We owe this to Australia’s long-suffering educators, taxpayers, and students.
The September quarter national accounts released on Wednesday have been interpreted by some commentators as heralding the end of the recession. If only that were true. Those commentators are confusing the change in economic activity with its level.
It is true that real GDP rose by 3.3% in the quarter — one of the largest quarterly increases on record — but it is also true that this followed the largest quarterly contraction on record, of 7% in the June quarter.
Assessments of where the economy stands in the business cycle require more than one quarter’s GDP —and indeed not just GDP, but a range of other indicators such as employment.
The fact is that despite the latest quarter’s surge in GDP, the level of GDP remained 4.2% below what it was in the pre-pandemic days of late 2019.
Aggregate hours worked have recovered much of their loss from March to May but still stand 4% below the March peak.
At other times in the past if the economy had shrunk by 4%, it would be considered a severe recession. In fact, no other recession since 1959 has seen a contraction as large as 4%.
It may be that on this occasion conditions are more uneven, with some sectors booming and some in a state more like depression than recession.
It may also be that people are more conscious of the improvement from the dismal mood of April/May (and until October in Victoria) than the fact that some sectors remain in the doldrums.
Certainly, the bounce-back has been stronger than generally expected — and that has been true of many other countries too. Knowing that, or thinking the recession is over whether it is or not, will be positive for consumer and business confidence and therefore to an extent self-fulfilling.
The economy, however, is nowhere near back to normal, and will not be until the rest of the world returns to normal; fear of the coronavirus subsides with widespread distribution of an effective vaccine or for other reasons; and the spectre of renewed lockdowns and border restrictions goes away.
We are told that Australia’s political leaders must try to ‘rebuild trust’ with Beijing, while not kowtowing as the Chinese Communist Party clearly wants us to do. But how does this strategy work?
How could Canberra ‘rebuild trust’ with a regime that the critics acknowledge want Australia to acquiesce to? How could we ‘rebuild trust’ with a regime that posts a photoshopped image of an Australian soldier about to slit the throat of an Afghan child?
It is not a herculean diplomatic task to “rebuild trust” with such a regime. It is an impossible diplomatic task — unless, of course, we capitulate to China; which is not going to happen under Coalition or Labor governments.
That Beijing wants Australia to kowtow to it sounds like China is a very serious threat to our sovereignty. And the widely accepted sense of Xi Jinping’s nationalistic, ambitious and expansive foreign-policy goals reflects that assessment.

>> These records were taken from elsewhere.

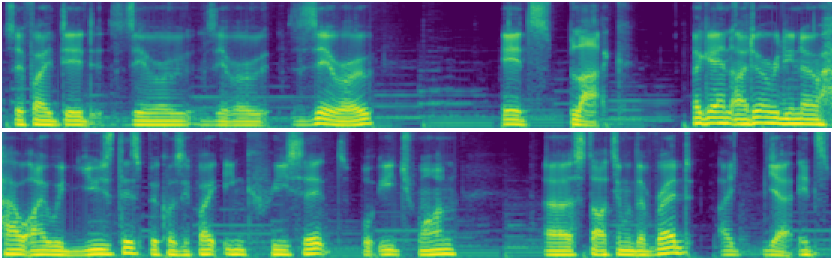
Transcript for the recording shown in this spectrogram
So if I did 000, it's black. Again, I don't really know how I would use this because if I increase it for each one, uh, starting with the red, I yeah, it's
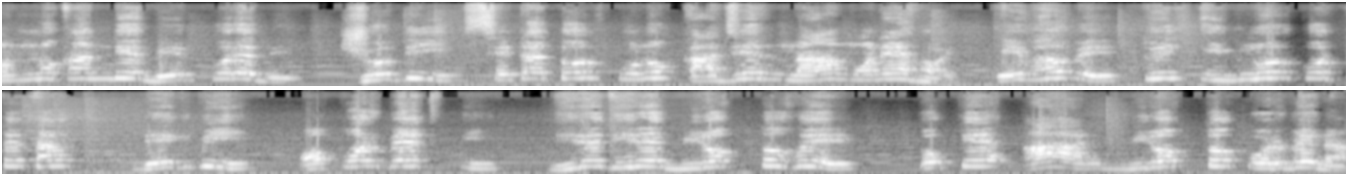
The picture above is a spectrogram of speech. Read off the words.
অন্য কান দিয়ে বের করে দে। যদি সেটা তোর কোনো কাজের না মনে হয়, এভাবে তুই ইগনোর করতে থাক। দেখবি অপর ব্যক্তি ধীরে ধীরে বিরক্ত হয়ে তোকে আর বিরক্ত করবে না।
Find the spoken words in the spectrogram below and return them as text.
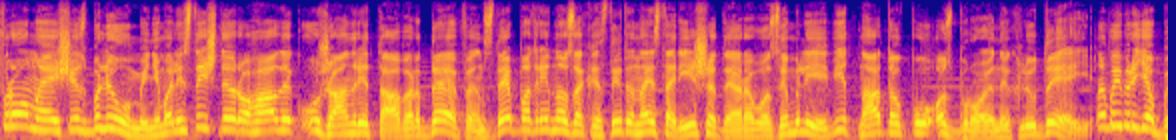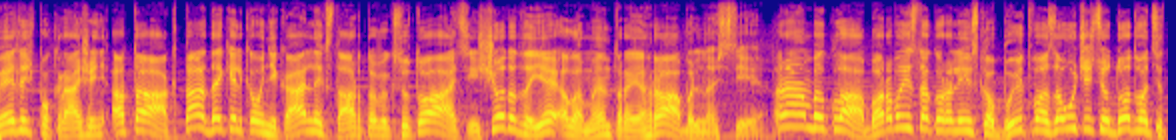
From Ashes Bloom – мінімалістичний рогалик у жанрі Tower Defense, де потрібно захистити найстаріше дерево землі від натовпу озброєних людей. На вибір є безліч покращень атак та декілька унікальних стартових ситуацій, що додає елемент реіграбельності. Rumble Club – барвиста королівська битва за участю до 20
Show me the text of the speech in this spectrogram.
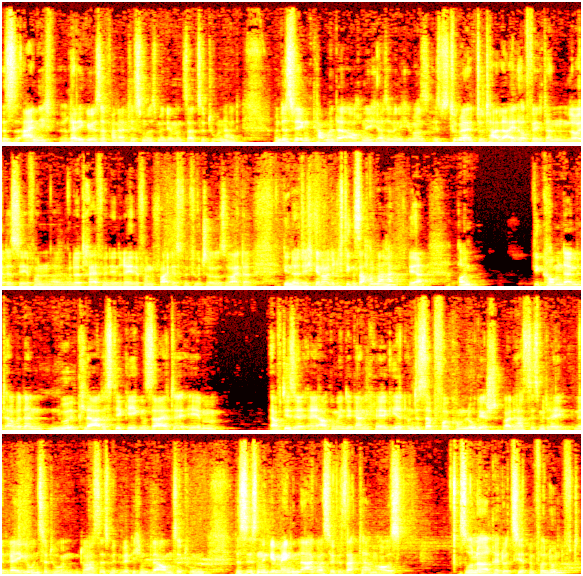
Das ist eigentlich religiöser Fanatismus, mit dem man es da zu tun hat. Und deswegen kann man da auch nicht, also wenn ich immer, es tut mir total leid, auch wenn ich dann Leute sehe von, äh, oder treffe mit denen rede von Fridays for Future und so weiter, die natürlich genau die richtigen Sachen machen, ja. Und die kommen damit aber dann null klar, dass die Gegenseite eben auf diese äh, Argumente gar nicht reagiert. Und das ist aber vollkommen logisch, weil du hast es mit, Re mit Religion zu tun. Du hast es mit wirklichem Glauben zu tun. Das ist eine Gemengelage, was wir gesagt haben, aus so einer reduzierten Vernunft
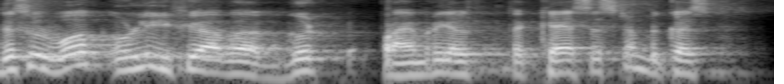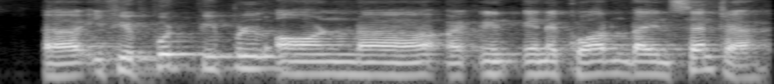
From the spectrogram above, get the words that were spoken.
this will work only if you have a good primary health care system because uh, if you put people on uh, in, in a quarantine center,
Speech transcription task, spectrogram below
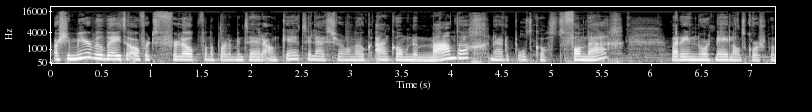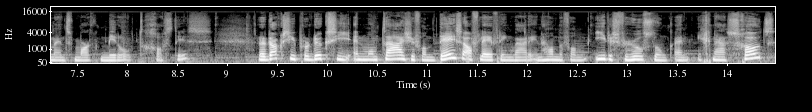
Als je meer wil weten over het verloop van de parlementaire enquête, luister dan ook aankomende maandag naar de podcast Vandaag, waarin Noord-Nederland-correspondent Mark Middel te gast is. Redactie, productie en montage van deze aflevering waren in handen van Iris Verhulsdonk en Ignaas Schoot.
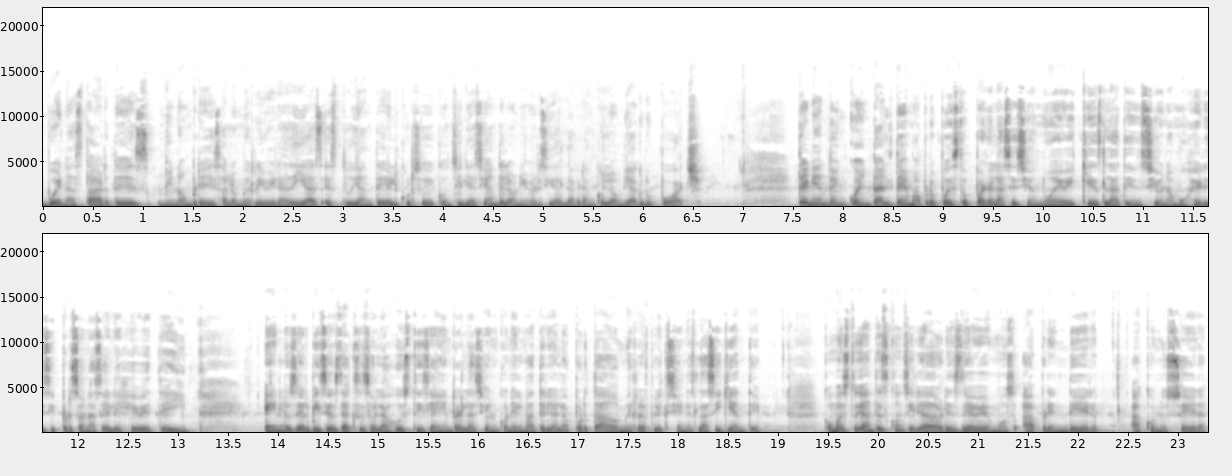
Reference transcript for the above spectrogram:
Buenas tardes, mi nombre es Salomé Rivera Díaz, estudiante del curso de conciliación de la Universidad La Gran Colombia, Grupo H. Teniendo en cuenta el tema propuesto para la sesión 9, que es la atención a mujeres y personas LGBTI, en los servicios de acceso a la justicia y en relación con el material aportado, mi reflexión es la siguiente. Como estudiantes conciliadores debemos aprender a conocer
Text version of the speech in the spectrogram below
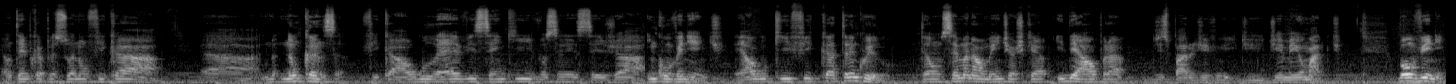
É um tempo que a pessoa não fica. Uh, não cansa, fica algo leve sem que você seja inconveniente. É algo que fica tranquilo. Então, semanalmente, acho que é ideal para disparo de, de, de e-mail marketing. Bom, Vini,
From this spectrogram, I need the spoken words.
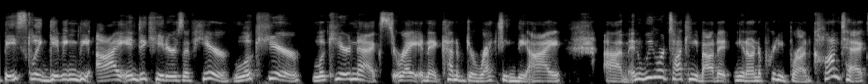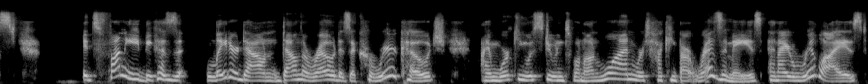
basically giving the eye indicators of here, look here, look here next, right? And it kind of directing the eye. Um, and we were talking about it, you know, in a pretty broad context. It's funny because later down down the road as a career coach, I'm working with students one on one. We're talking about resumes, and I realized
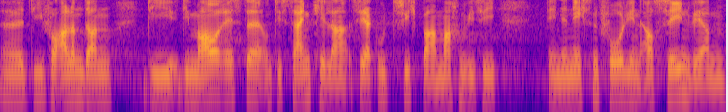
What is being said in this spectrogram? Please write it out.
äh, die vor allem dann die, die Mauerreste und die Steinkeller sehr gut sichtbar machen, wie Sie in den nächsten Folien auch sehen werden.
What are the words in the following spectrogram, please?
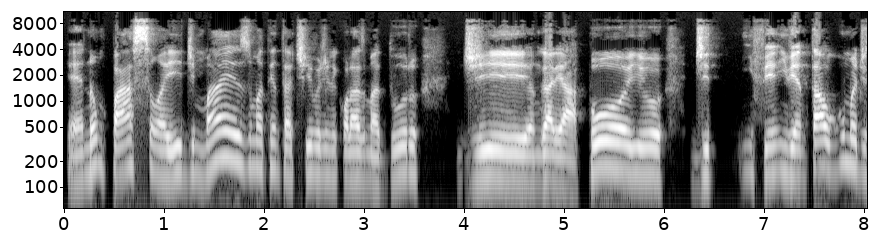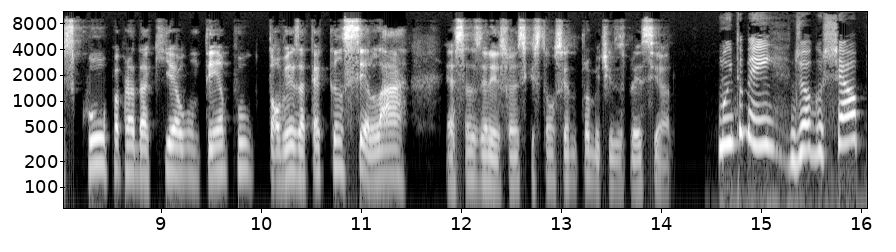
é, não passam aí de mais uma tentativa de Nicolás Maduro de angariar apoio, de inventar alguma desculpa para daqui a algum tempo, talvez até cancelar essas eleições que estão sendo prometidas para esse ano. Muito bem, Diogo Schelp,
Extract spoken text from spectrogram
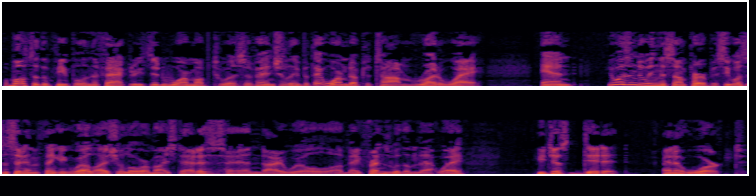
Well, most of the people in the factories did warm up to us eventually, but they warmed up to Tom right away. And he wasn't doing this on purpose. He wasn't sitting there thinking, well, I shall lower my status and I will uh, make friends with them that way. He just did it and it worked.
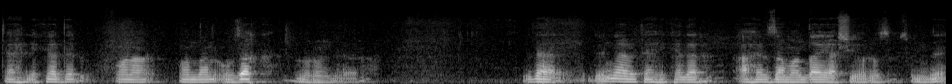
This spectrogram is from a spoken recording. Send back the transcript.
tehlikedir. Ona ondan uzak durun diyor. Bir de dünyavi tehlikeler ahir zamanda yaşıyoruz şimdi.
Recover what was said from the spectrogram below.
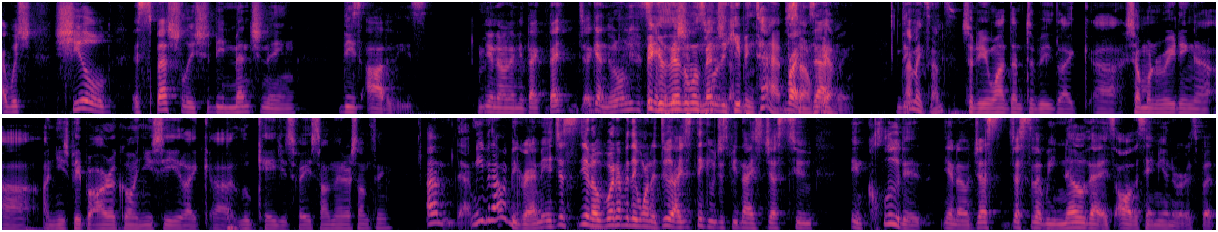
I wish Shield especially should be mentioning these oddities. You know what I mean? Like that again, we don't need to see Because but they're the ones supposed to be keeping tabs. Right, so, yeah. exactly. That makes sense. So do you want them to be like uh, someone reading a, a, a newspaper article and you see like uh, Luke Cage's face on there or something? Um, I mean, even that would be great. I mean, it just you know whatever they want to do. I just think it would just be nice just to include it. You know, just just so that we know that it's all the same universe. But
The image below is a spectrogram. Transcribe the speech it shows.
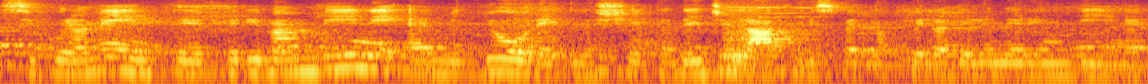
Sicuramente per i bambini è migliore la scelta del gelato rispetto a quella delle merendine.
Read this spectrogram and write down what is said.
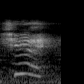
Yeah.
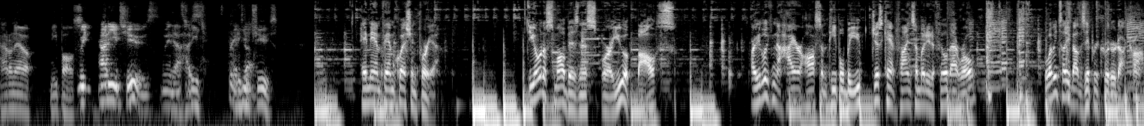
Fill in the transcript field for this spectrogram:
I don't know. Meatballs. Wait, how do you choose? I mean, yeah, that's how do you how do you choose? Hey man fam question for you. Do you own a small business or are you a boss? Are you looking to hire awesome people but you just can't find somebody to fill that role? Well, let me tell you about ziprecruiter.com.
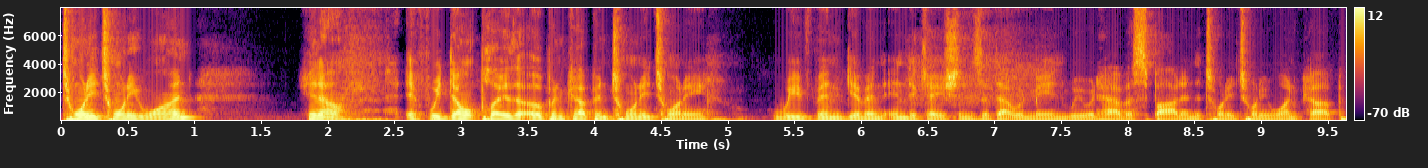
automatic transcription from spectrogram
2021, you know, if we don't play the Open Cup in 2020, we've been given indications that that would mean we would have a spot in the 2021 Cup.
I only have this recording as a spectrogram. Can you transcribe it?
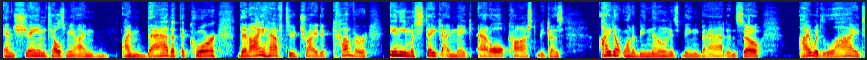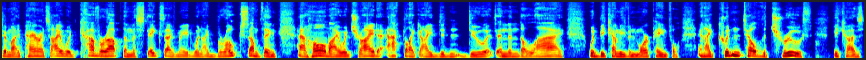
and shame tells me I'm I'm bad at the core, then I have to try to cover any mistake I make at all cost because I don't want to be known as being bad. And so I would lie to my parents. I would cover up the mistakes I've made. When I broke something at home, I would try to act like I didn't do it. And then the lie would become even more painful. And I couldn't tell the truth because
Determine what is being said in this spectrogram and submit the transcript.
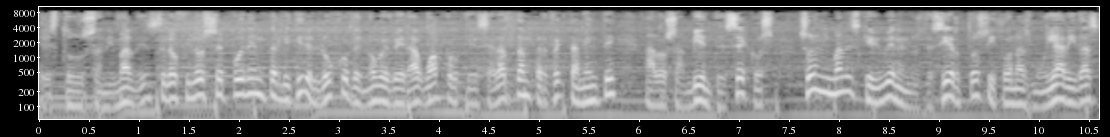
Estos animales xerófilos se pueden permitir el lujo de no beber agua porque se adaptan perfectamente a los ambientes secos. Son animales que viven en los desiertos y zonas muy áridas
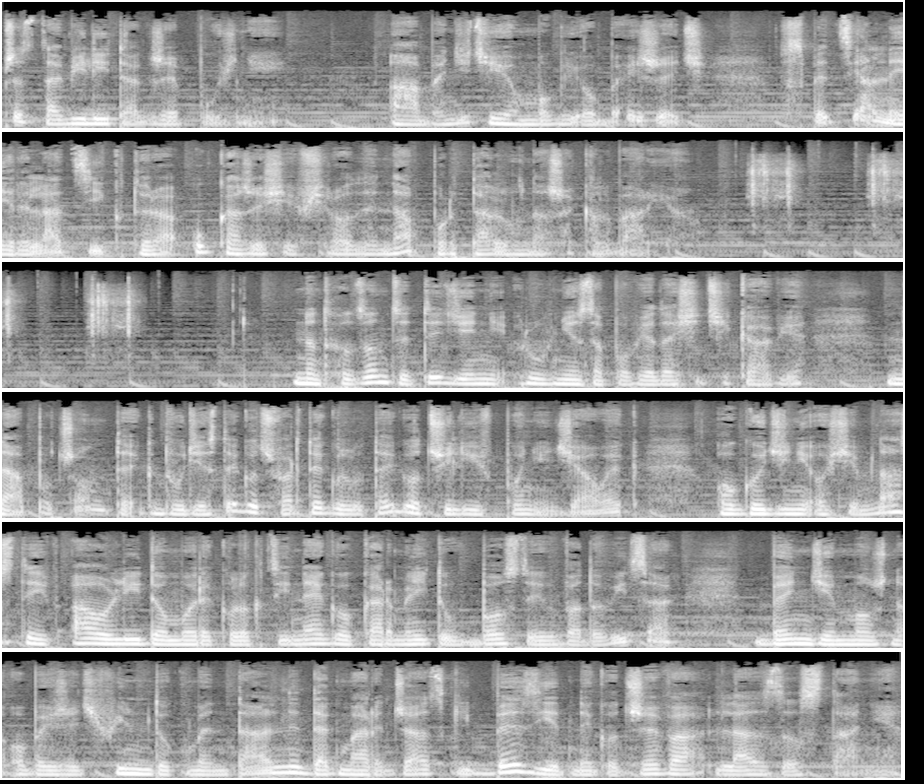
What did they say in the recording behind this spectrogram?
przedstawili także później. A będziecie ją mogli obejrzeć w specjalnej relacji, która ukaże się w środę na portalu Nasza Kalwaria. Nadchodzący tydzień również zapowiada się ciekawie. Na początek 24 lutego, czyli w poniedziałek o godzinie 18 w auli domu rekolekcyjnego Karmelitów Bostych w Wadowicach będzie można obejrzeć film dokumentalny Dagmary Dżacki Bez jednego drzewa las zostanie.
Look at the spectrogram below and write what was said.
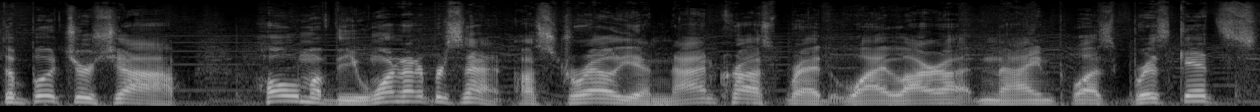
The Butcher Shop, home of the 100% Australian non crossbred Wylarah 9 Plus briskets.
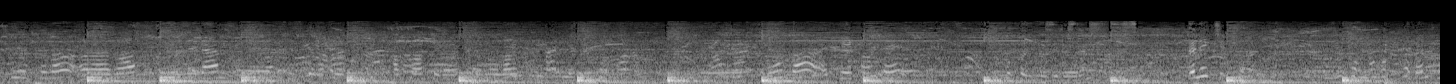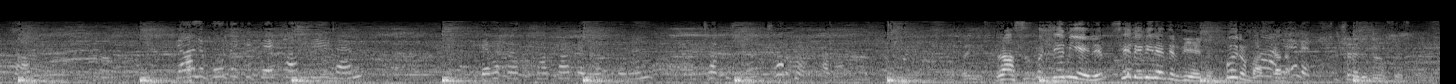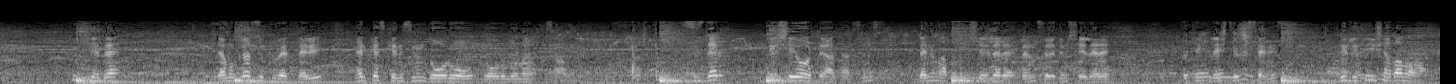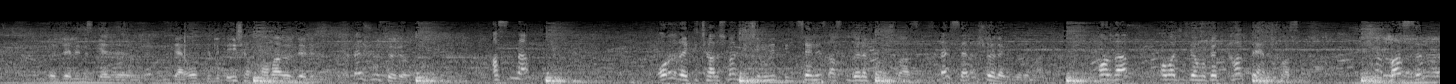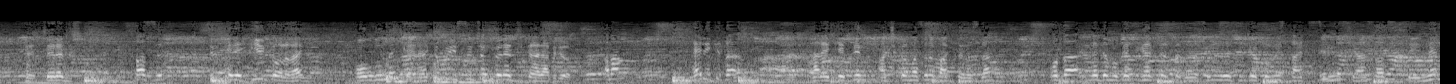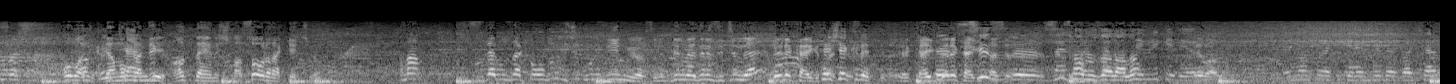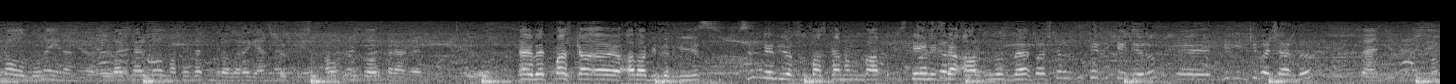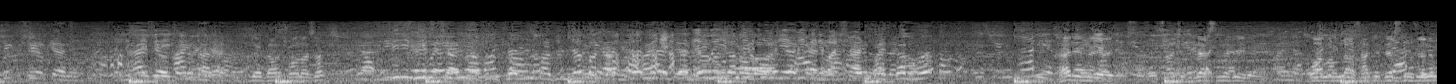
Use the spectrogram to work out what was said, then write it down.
Burada TKP çok özür diliyorum. Öne çıktı. Yani buradaki TKP ile Demokratik Halklar Federasyonu'nun çakıştığı çok ortada. Rahatsızlık demeyelim, sebebi nedir diyelim. Buyurun başkanım. Yani evet. Şöyle bir durum söz konusu. Türkiye'de demokrasi kuvvetleri herkes kendisinin doğru doğruluğuna sağlıyor. Sizler bir şeyi ortaya atarsınız. Benim attığım şeylere, benim söylediğim şeylere ötekileştirirseniz birlikte iş yapamama özelliğiniz gelir. Yani o birlikte iş yapmama özelliğiniz gelir. Ben şunu söylüyorum. Aslında oradaki çalışma biçimini bilseniz aslında böyle konuşmazsınız. Mesela şöyle bir durum var. Orada o vakit demokratik halk dayanışmasıdır. Basın, şöyle düşün. Basın, Türkiye'de ilk olarak olduğundan kaynaklı bu ismi çok öne çıkarabiliyor. Ama her iki da hareketin açıklamasına baktığınızda orada ne Demokratik Halklar Federasyonu ne de Türkiye Komünist Partisi'nin siyasal çok o vakit Halkın demokratik kendi. halk dayanışması olarak geçiyor. Ama sizler uzakta olduğunuz için bunu bilmiyorsunuz. Bilmediğiniz için de böyle kaygı Teşekkür taşıyorsunuz. ettim. Kaygı, böyle Ee, kaygı siz, taşıyorsunuz. e, sizin sorunuzu alalım. Tebrik ediyorum. Eyvallah. Bundan sonraki gelecekte de başarılı olduğuna inanıyorum. Başarılı olmasa zaten buralara gelmezdi. Halkımız doğru karar verdi. Evet başka e, alabilir miyiz? Siz ne diyorsunuz başkanımdan? İsteğiniz ne, arzunuz ne? Başkanımızı tebrik ediyorum. Ee, bir ilki başardı. Bence de. Diyecek bir şey yok yani. Her şey ortada zaten. Bir ilki başardı. Sevgili bacım gel bakalım. Gel, gel, gel, Ve gel, bu gel, ilk gel. ikinci evliliğini başardı. Başkanımı Her yerine Her yerine yayılıyor. Sadece dersinde değil. Bu anlamda sadece derdim derdim.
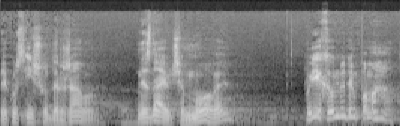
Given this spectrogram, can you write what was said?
в якусь іншу державу, не знаючи мови, поїхав людям допомагати.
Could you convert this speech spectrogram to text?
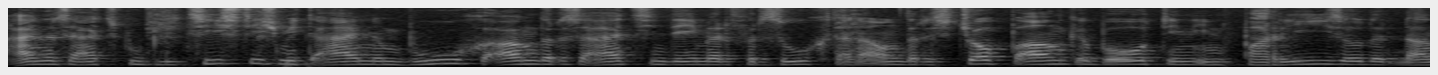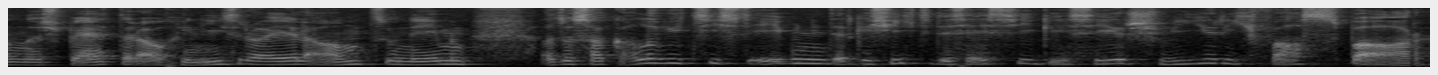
einerseits publizistisch mit einem Buch, andererseits indem er versucht ein anderes Jobangebot in, in Paris oder dann später auch in Israel anzunehmen. Also Sagalowitz ist eben in der Geschichte des SIG sehr schwierig fassbar.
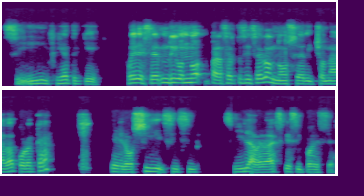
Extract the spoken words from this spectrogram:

We are, remember, talking about a regime that is pumped up on nationalism and overwhelmed with resentment growing out of “the century of national humiliation.” It is this bullying nationalism that explains why Beijing is not good at winning friends and influencing people, as the heavy-handed ‘wolf warrior diplomacy’ of China’s ambassadors and foreign-policy spokesmen makes clear.
As a rising great power, infused with a powerful sense of nationalism, China threatens our sovereignty by wanting us to kowtow to it. Its foreign-policy spokesman is taunting us. The region views with growing alarm how Beijing is treating Australia. As a result, US-aligned states from India and Japan to Vietnam and Indonesia will want to work together to manage China.
What the critics of Australia’s policy fail to understand is that, after decades of living in a unipolar and globalised world where was no great-power security competition, we are now in a realist zero-sum game and the stakes are enormously high for all concerned. This is not an ideal situation. But that’s how international politics works.
This is an edited extract of an opinion piece published in the Australian Financial Review as Critics of Australia’s China policy don’t have much to offer